### WHAT YOU HAVE TO DO
Extract the text of each entry below exactly, leaving every image behind.

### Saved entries
● ● ● ●

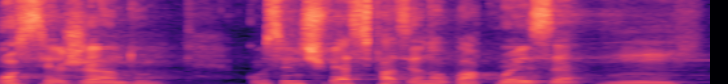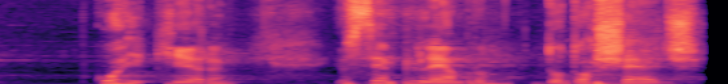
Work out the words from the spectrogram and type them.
bocejando, como se a gente estivesse fazendo alguma coisa hum, corriqueira. Eu sempre lembro do Dr. Shed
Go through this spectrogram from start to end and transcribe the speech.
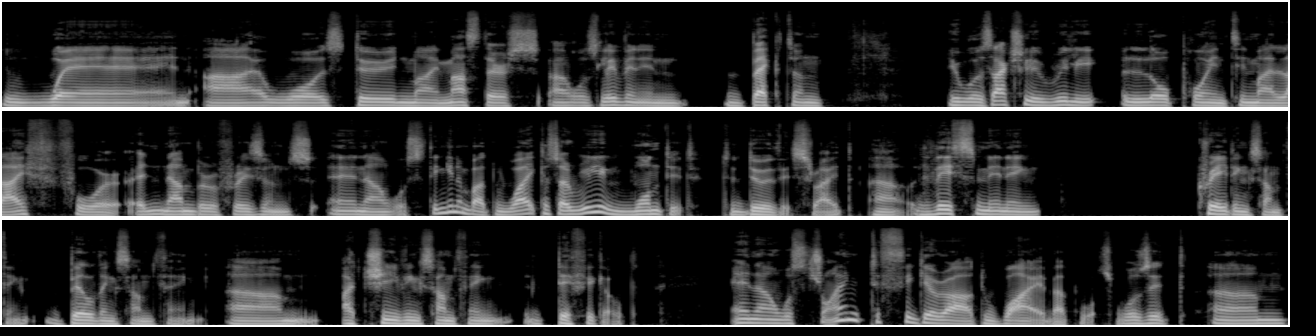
when I was doing my master's. I was living in Beckton. It was actually really a really low point in my life for a number of reasons. And I was thinking about why, because I really wanted to do this, right? Uh, this meaning creating something, building something, um, achieving something difficult and I was trying to figure out why that was. Was it um,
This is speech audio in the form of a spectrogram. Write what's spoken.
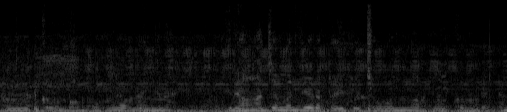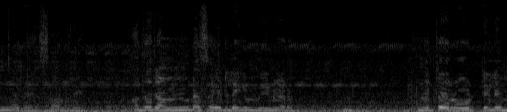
പൂക്കളുണ്ടാവും. പൂക്കൾ എന്ന് പറഞ്ഞാൽ ഇങ്ങനെ രാജമല്ലിയുടെ ടൈപ്പ് ചുവന്ന പൂക്കളുണ്ട്. എന്നെ രസമല്ലേ അത് രണ്ട് സൈഡിലേക്കും വീണ് കിടക്കും. എന്നിട്ട് റോട്ടിലും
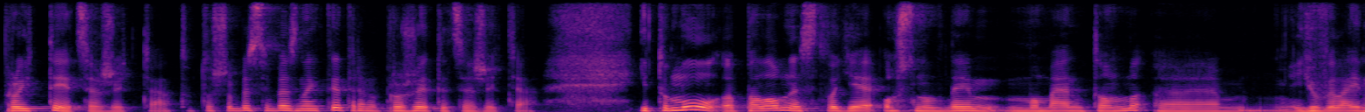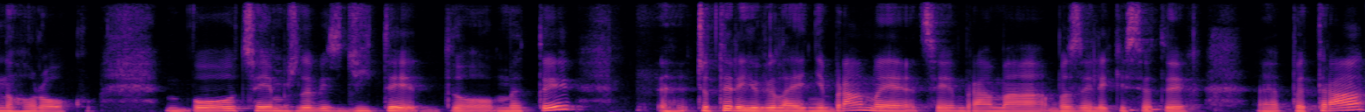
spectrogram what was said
пройти це життя. Тобто, щоб себе знайти, треба прожити це життя. І тому е, паломництво є основним моментом е, ювілейного року, бо це є можливість дійти до мети. Е, Чотири ювілейні брами це є брама Базиліки святих Петра,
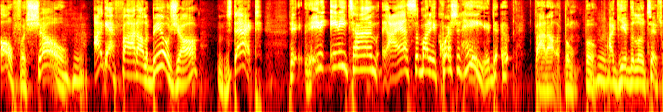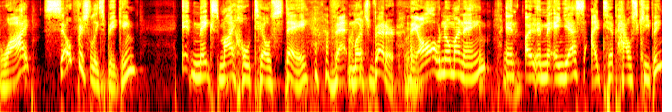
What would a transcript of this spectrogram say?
Oh, for sure. Mm-hmm. I got five dollar bills, y'all, stacked. Any, anytime I ask somebody a question, hey, five dollars, boom, boom. Mm-hmm. I give the little tips. Why? Selfishly speaking, it makes my hotel stay that much better. They all know my name, and, uh, and and yes, I tip housekeeping.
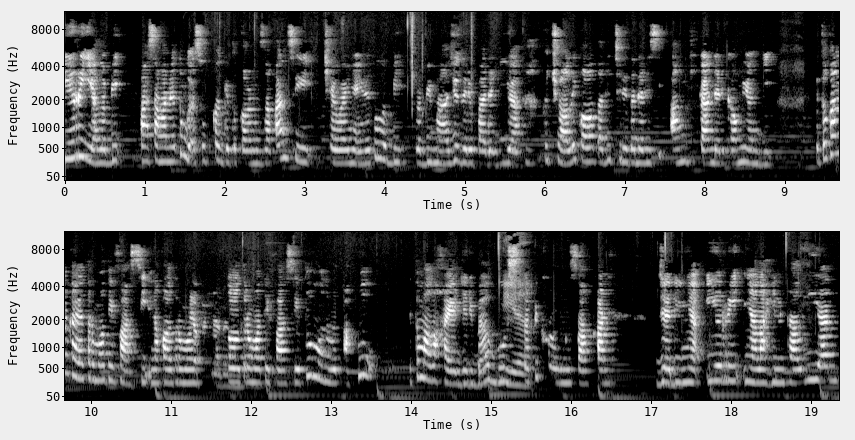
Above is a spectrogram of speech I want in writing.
iri ya, lebih pasangannya tuh nggak suka gitu kalau misalkan si ceweknya ini tuh lebih lebih maju daripada dia. Kecuali kalau tadi cerita dari si Angki kan dari kamu yang di itu kan kayak termotivasi. Nah kalau termo- kalau termotivasi itu menurut aku itu malah kayak jadi bagus Iya. tapi kalau misalkan jadinya iri nyalahin kalian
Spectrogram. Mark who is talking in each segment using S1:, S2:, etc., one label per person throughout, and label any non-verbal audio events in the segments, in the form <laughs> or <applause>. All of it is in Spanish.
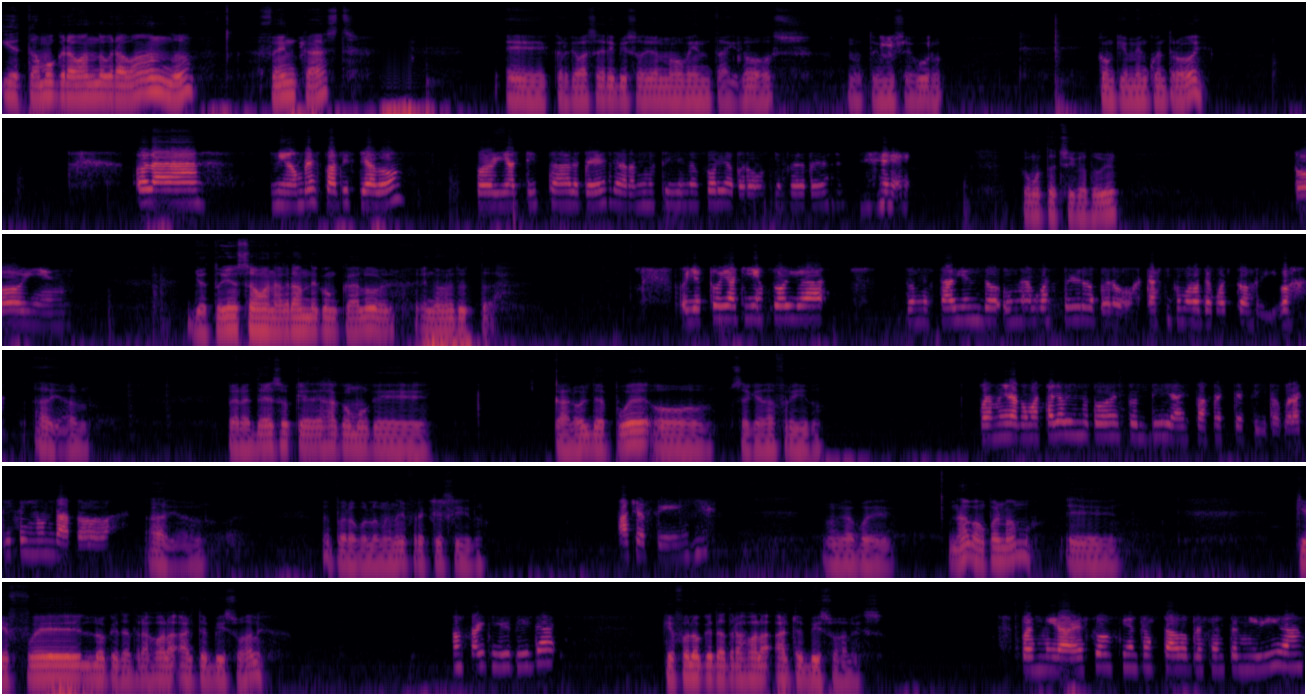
S1: Y estamos grabando, grabando. Fencast. Eh, creo que va a ser episodio 92. No estoy muy seguro. ¿Con quién me encuentro hoy?
S2: Hola, mi nombre es Patricia Do. Soy artista de PR. Ahora mismo estoy viviendo en Florida, pero siempre de PR. <laughs>
S1: ¿Cómo estás, chica? ¿Todo bien?
S2: Todo bien.
S1: Yo estoy en Sabana Grande con calor. ¿En dónde tú estás?
S2: Pues yo estoy aquí en Florida, donde está viendo un aguacero, pero casi como los de Puerto Rico.
S1: Ah, diablo. Pero es de esos que deja como que calor después o se queda frío.
S2: Pues mira, como está lloviendo todos estos días, está fresquecito, pero aquí se inunda todo.
S1: Ah, diablo. Pues, pero por lo menos hay fresquecito.
S2: Hacho, sí.
S1: Pues. Nada, vamos para el mambo. Eh, ¿Qué fue lo que te atrajo a las artes visuales?
S2: I'm sorry, can you repeat that?
S1: ¿Qué fue lo que te atrajo a las artes visuales?
S2: Pues mira, eso siempre ha estado presente en mi vida.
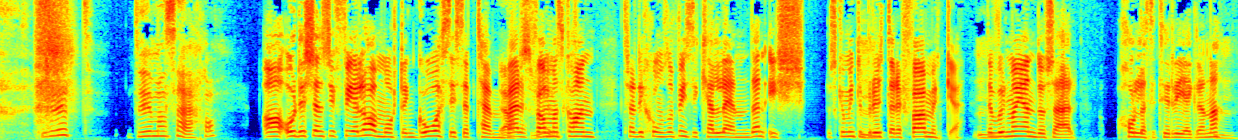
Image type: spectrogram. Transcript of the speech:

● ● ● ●

### THE ANSWER
Work out the words from the spectrogram and type them.
bocejando, como se a gente estivesse fazendo alguma coisa hum, corriqueira. Eu sempre lembro do Dr. Shed
Go through this spectrogram from start to end and transcribe the speech.
when I was doing my master's. I was living in Beckton. It was actually really a really low point in my life for a number of reasons. And I was thinking about why, because I really wanted to do this, right? Uh, this meaning creating something, building something, um, achieving something difficult and I was trying to figure out why that was. Was it um,
This is speech audio in the form of a spectrogram. Write what's spoken.
പൂക്കളുണ്ടാവും. പൂക്കൾ എന്ന് പറഞ്ഞാൽ ഇങ്ങനെ രാജമല്ലിയുടെ ടൈപ്പ് ചുവന്ന പൂക്കളുണ്ട്. എന്നെ രസമല്ലേ അത് രണ്ട് സൈഡിലേക്കും വീണ് കിടക്കും. എന്നിട്ട് റോട്ടിലും
spectrogram what was said
пройти це життя. Тобто, щоб себе знайти, треба прожити це життя. І тому е, паломництво є основним моментом е, ювілейного року, бо це є можливість дійти до мети. Е, Чотири ювілейні брами це є брама Базиліки святих Петра,
What would a transcript of this spectrogram say?
Oh, for sure. Mm-hmm. I got five dollar bills, y'all, stacked. Any, anytime I ask somebody a question, hey, five dollars, boom, boom. Mm-hmm. I give the little tips. Why? Selfishly speaking, it makes my hotel stay that much better. They all know my name, and, uh, and and yes, I tip housekeeping.
Above is a spectrogram of speech I want in writing.
iri ya, lebih pasangannya tuh nggak suka gitu kalau misalkan si ceweknya ini tuh lebih lebih maju daripada dia. Kecuali kalau tadi cerita dari si Angki kan dari kamu yang di itu kan kayak termotivasi. Nah kalau termo- kalau termotivasi itu menurut aku itu malah kayak jadi bagus Iya. tapi kalau misalkan jadinya iri nyalahin kalian
Spectrogram. Mark who is talking in each segment using S1:, S2:, etc., one label per person throughout, and label any non-verbal audio events in the segments, in the form <laughs> or <applause>. All of it is in Spanish.
S1: Y estamos grabando, grabando. Fencast. Eh, creo que va a ser episodio 92. No estoy muy seguro. ¿Con quién me encuentro hoy?
S2: Hola, mi nombre es Patricia Do. Soy artista de PR. Ahora mismo estoy viviendo en Florida, pero siempre de PR. <laughs>
S1: ¿Cómo estás, chica? ¿Todo bien?
S2: Todo bien.
S1: Yo estoy en Sabana Grande con calor. ¿En dónde tú estás?
S2: Pues yo estoy aquí en Florida, donde está viendo un aguacero, pero casi como los de Puerto Rico.
S1: Ah, diablo. Pero es de esos que deja como que calor después o se queda frío.
S2: Pues mira, como está lloviendo todos estos días, está fresquecito, pero aquí se inunda todo.
S1: Ah, diablo. Pues, pero por lo menos hay fresquecito.
S2: Hacho, sí.
S1: Pues. Nada, vamos para el mambo. Eh, ¿Qué fue lo que te atrajo a las artes visuales?
S2: I'm sorry, can you repeat that?
S1: ¿Qué fue lo que te atrajo a las artes visuales?
S2: Pues mira, eso siempre ha estado presente en mi vida.
Image type: spectrogram. Transcript of the speech:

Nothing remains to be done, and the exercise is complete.